Summary of the project
Tissue engineering, a key facet of biomedical engineering, involves developing functional living tissues and integrating them into personalized medicine. The field of microfluidics and organ-on-chip have rapidly expanded in recent decades, enabling the production, processing, and analysis of patient-specific tissues and models. Despite the significant growth in biomedical engineering, traditional education mainly focuses on cell&tissue biology and mechanics. With technological advancements, there's a growing need to delve into building functional microdevices for addressing biomedical challenges. Introducing a new Lab on a Chip course inthe BME curriculum bridges this gap. It aligns well with the current technological trends and encourages our educational talent. This course offers various challenges to students, making it an ideal addition to the CBL curriculum.
Aim of the project

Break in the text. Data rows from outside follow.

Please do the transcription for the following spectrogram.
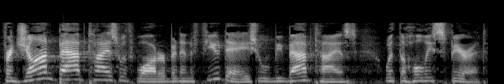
For John baptized with water, but in a few days you will be baptized with the Holy Spirit.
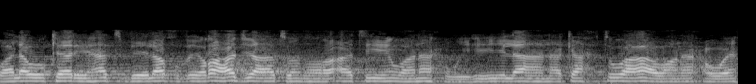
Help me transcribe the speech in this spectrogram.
ولو كرهت بلفظ راجعت امرأتي ونحوه لا نكحتها ونحوه.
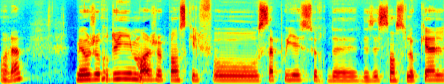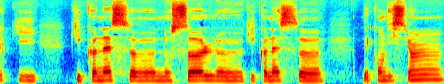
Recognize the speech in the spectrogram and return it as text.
voilà. Mais aujourd'hui, moi, je pense qu'il faut s'appuyer sur des, essences locales qui, qui connaissent euh, nos sols, euh, qui connaissent des conditions.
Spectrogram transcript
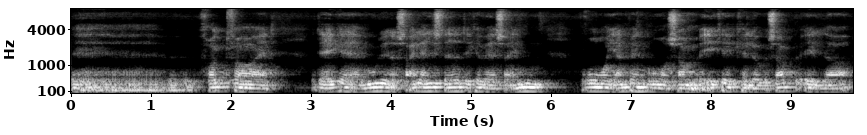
øh, øh, frygt for, at der ikke er mulighed at sejle alle steder. Det kan være så enten broer, jernbanebroer, som ikke kan lukkes op, eller,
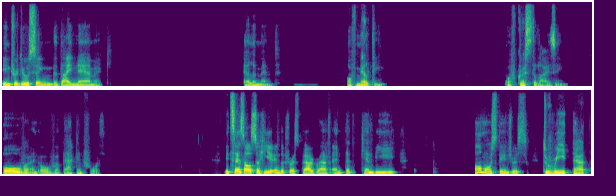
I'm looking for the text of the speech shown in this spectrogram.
introducing the dynamic element of melting, of crystallizing over and over, back and forth. It says also here in the first paragraph, and that can be almost dangerous to read that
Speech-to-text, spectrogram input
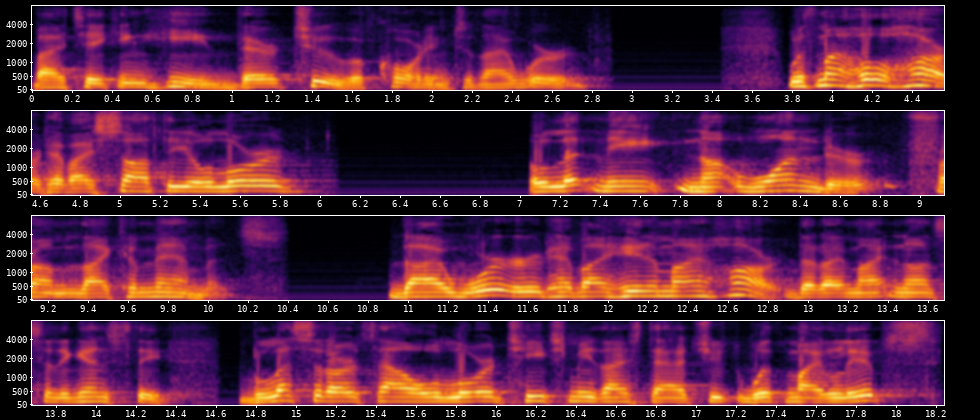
By taking heed thereto according to thy word. With my whole heart have I sought thee, O Lord. O let me not wander from thy commandments. Thy word have I hid in my heart, that I might not sin against thee. Blessed art thou, O Lord, teach me thy statutes. With my lips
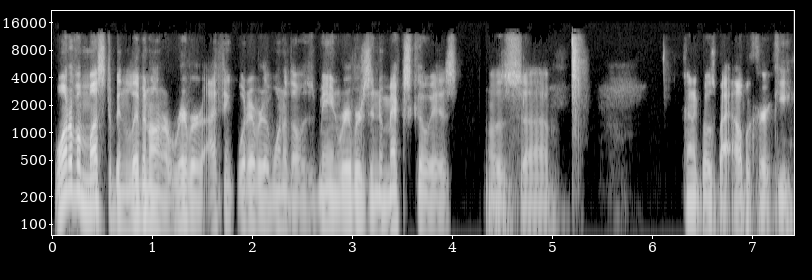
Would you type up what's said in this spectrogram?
One of them must have been living on a river. I think whatever one of those main rivers in New Mexico is was uh, kind of goes by Albuquerque.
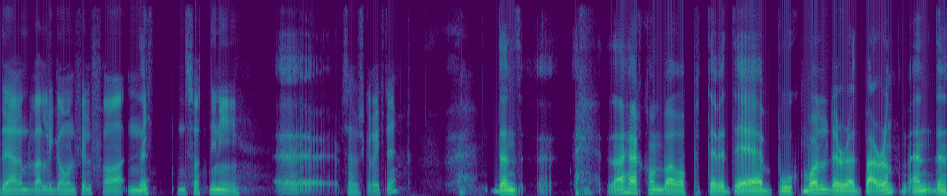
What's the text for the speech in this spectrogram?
Det er en veldig gammel film fra 1979, uh, hvis jeg husker riktig. den eh, Nei, her kommer bare opp DVD-bokmål, The Red Baron, men den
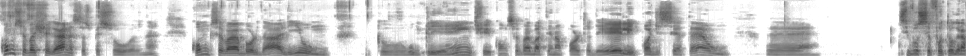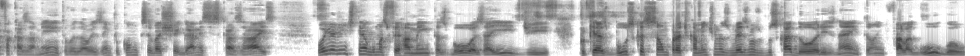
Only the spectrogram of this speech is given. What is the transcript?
como você vai chegar nessas pessoas, né? Como que você vai abordar ali um, um cliente, como você vai bater na porta dele, pode ser até um... É, se você fotografa casamento, vou dar o um exemplo, como que você vai chegar nesses casais, Hoje a gente tem algumas ferramentas boas aí de porque as buscas são praticamente nos mesmos buscadores, né? Então a gente fala Google,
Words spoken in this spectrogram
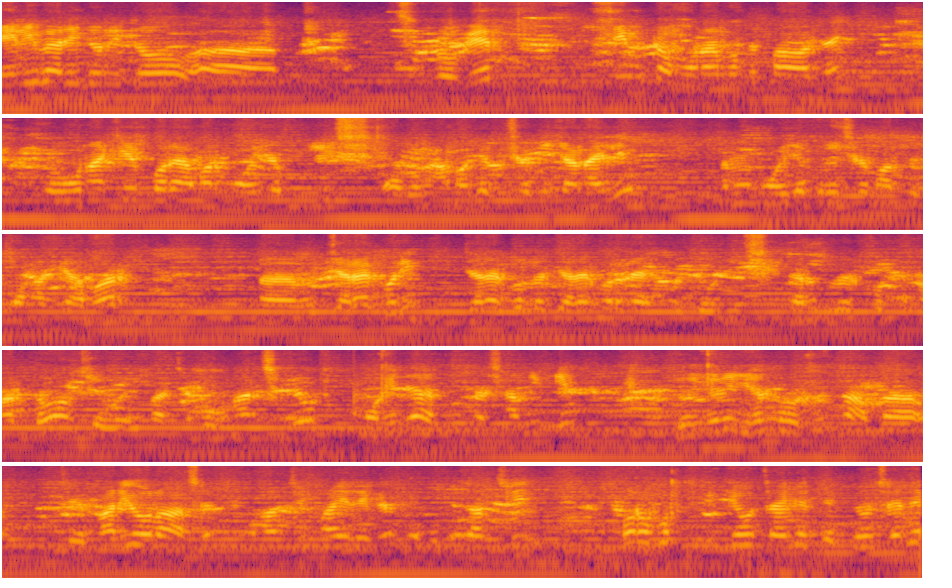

The aim of this course is to teach microdevice development for biomedical engineering applications. It fills the gap between the traditional biomedical engineering methods and modern cell & tissue handling methods. It implements open-ended CBL in a hands-on manner in the lab environment. The course expands the CBL content in the new BME curriculum and is set to be one of the last CBLs before the Bachelor End Project, characterized as highly open-ended, advanced, and multidisciplinary.